  • mark monday
    Dec 31, 1969

    mark monday

    Peter Ackroyd has a thing about the past coming back to haunt the present. That sounds like a pretty straightforward theme, and is the basis of so many novels. Ackroyd takes this idea and turns it into such a transformative (and often disturbing) experience that the result is very diff...

  • Nikhilesh Sinha
    Dec 31, 1969

    Nikhilesh Sinha

    Atmospheric, immersive, melancholic and ultimately anti-climactic. Ackroyd has ability but in this book seems to create slightly hollow characters, that are set up to be caricatures of themselves, which is amusing at first, but limiting in the end. The role-reversed lesbian couple, the...

  • John Kruse
    Dec 31, 1969

    John Kruse

    Ackroyd is a writer of some standing. I actually enjoy his nonfiction to his fiction. I liked the idea of this book- the mixture of archaeology and astronomy was intriguing to me, but I found his characters and their dialogue stilted and unrealistic and the ultimate conclusion unconvin...

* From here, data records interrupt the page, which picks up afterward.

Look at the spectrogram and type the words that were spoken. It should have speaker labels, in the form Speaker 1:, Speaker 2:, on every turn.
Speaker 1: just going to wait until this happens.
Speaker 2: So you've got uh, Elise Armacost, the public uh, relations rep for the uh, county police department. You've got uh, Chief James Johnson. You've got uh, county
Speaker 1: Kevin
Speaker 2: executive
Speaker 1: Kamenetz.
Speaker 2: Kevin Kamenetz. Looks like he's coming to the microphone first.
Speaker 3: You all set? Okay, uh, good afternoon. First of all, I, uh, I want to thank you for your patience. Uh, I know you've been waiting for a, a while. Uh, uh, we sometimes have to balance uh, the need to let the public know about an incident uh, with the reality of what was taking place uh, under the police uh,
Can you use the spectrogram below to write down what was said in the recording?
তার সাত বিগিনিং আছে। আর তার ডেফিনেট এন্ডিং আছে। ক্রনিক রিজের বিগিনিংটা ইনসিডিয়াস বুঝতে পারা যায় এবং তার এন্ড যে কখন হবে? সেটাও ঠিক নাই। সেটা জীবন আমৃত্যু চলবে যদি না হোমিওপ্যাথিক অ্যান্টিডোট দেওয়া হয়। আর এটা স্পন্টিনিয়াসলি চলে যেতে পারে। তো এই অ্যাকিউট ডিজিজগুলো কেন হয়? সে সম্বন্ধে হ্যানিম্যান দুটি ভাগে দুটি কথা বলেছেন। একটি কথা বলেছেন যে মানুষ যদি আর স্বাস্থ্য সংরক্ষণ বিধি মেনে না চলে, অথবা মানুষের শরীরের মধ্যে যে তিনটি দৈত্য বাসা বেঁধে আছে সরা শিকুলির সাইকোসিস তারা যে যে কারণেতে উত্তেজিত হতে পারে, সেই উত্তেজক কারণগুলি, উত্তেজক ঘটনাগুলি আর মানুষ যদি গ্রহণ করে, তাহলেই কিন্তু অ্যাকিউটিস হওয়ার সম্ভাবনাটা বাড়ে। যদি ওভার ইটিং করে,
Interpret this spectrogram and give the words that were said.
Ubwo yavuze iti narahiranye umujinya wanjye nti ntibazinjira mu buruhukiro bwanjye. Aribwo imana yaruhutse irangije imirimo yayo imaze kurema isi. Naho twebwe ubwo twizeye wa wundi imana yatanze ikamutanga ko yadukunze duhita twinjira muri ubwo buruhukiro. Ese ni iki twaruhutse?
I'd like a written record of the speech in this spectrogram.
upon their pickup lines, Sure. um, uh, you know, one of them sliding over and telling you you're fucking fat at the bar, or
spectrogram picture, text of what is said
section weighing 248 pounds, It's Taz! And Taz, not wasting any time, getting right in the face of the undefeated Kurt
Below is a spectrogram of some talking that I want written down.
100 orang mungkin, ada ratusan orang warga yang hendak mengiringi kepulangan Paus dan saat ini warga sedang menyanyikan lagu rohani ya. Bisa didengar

  • Koorihime-sama
    Dec 31, 1969


    CHECKED OUT THE BOOK FROM MY PUBLIC LIBRARY.Review/Rating:3 out of 5With the discovery of an ancient astronomically aligned grave site in Dorset, everyone is excited over it — well, pretty much everyone. You see, something or someone is doing its best to sabotage and scare the arc...

  • Alex
    Dec 31, 1969


    In which, notwithstanding the lack of an actual murder, Peter Ackroyd does 'Midsomer Murders'.This is a weird book, all the more so because it seems so un-weird compared to Ackroyd's usual stuff. It's almost a mainstream story. It features characters who engage in dialogue of the moder...

  • Martin Boyle
    Dec 31, 1969

    Martin Boyle

    Ackroyd's "mystic" novels are always good reads, mixing threads across history - the influence of the past on the present - with dark and threatening plots. Hawksmoor is perhaps the most effective of these. First Light certainly has its good share of suspense and mystery, so it draws t...

  • Suri
    Dec 31, 1969


    Took much longer than I thought I would to complete the book. NO credit taken away from the book though. I haven't read much science fiction but the idea of reading something with a mix of science (astronomy, archaeology), human relationships, and mystery sounded just about right. I pi...

  • Marie
    Dec 31, 1969


    I felt so deeply while reading this book. It was so melancholy and so metaphysical. I didn't know what to expect. It's about archaeology....but not really. It's about astronomy...but not really. It's about depression, and some of the characters are so deliciously malicious.I thought th...

  • Bob Cropf
    Dec 31, 1969

    Bob Cropf

    I believe this was his first novel and the developmental aspect shows. Still, it is an interesting read if only because it shows some indications of Ackroyd's gifts as a writer which become much clearer in his later works of non-fiction, which include London: Biography of a City and th...

  • Shovelmonkey1
    Dec 31, 1969


    I have already developed polarity issues with this book and I haven't even read it yet. I am at once both repelled by it and, at the same time, strangely drawn to it all because of its subject matter... am bumping this toward the top of the pile in order to deal with the aforementioned...